More about Federal Government Furlough Rules at ask.FEDweek.com

The House on Thursday passed a measure extending through February 8 funding for agencies that do not yet have full-year appropriations for the current fiscal year, in the process adding more than $5 billion for border wall construction at the insistence of President Trump.

The previous day, the Senate had passed a measure through the same date without such funding, and Senate Democrats say they are adamant that they will not vote in favor of a bill containing those funds. Approval of at least some Democrats is necessary to get the measure through Congress and the impasse continues.

Raise not included but still possible

Neither version of the temporary funding measure provides for a federal pay raise in January.

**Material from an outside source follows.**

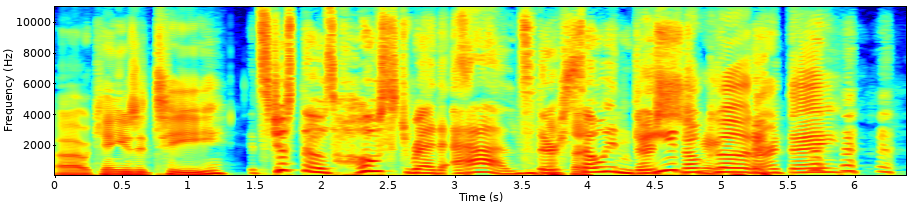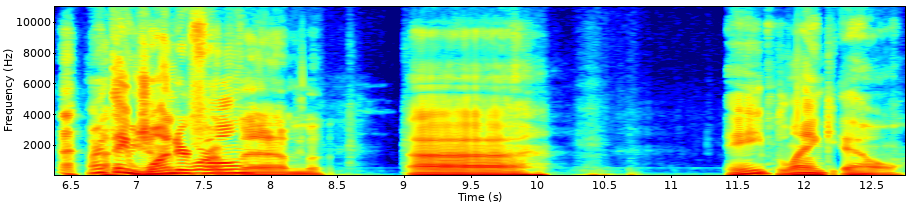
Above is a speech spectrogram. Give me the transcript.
Uh, we can't use a T. it's just those host read ads. They're so engaging. They're so good, aren't they? Aren't they We should have more wonderful? of them. Uh, a blank L.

Now the most likely prospect for getting a raise enacted would be for the new Congress—under Democratic control in the House—to approve a raise, almost certainly 1.9 percent, and have it apply retroactively.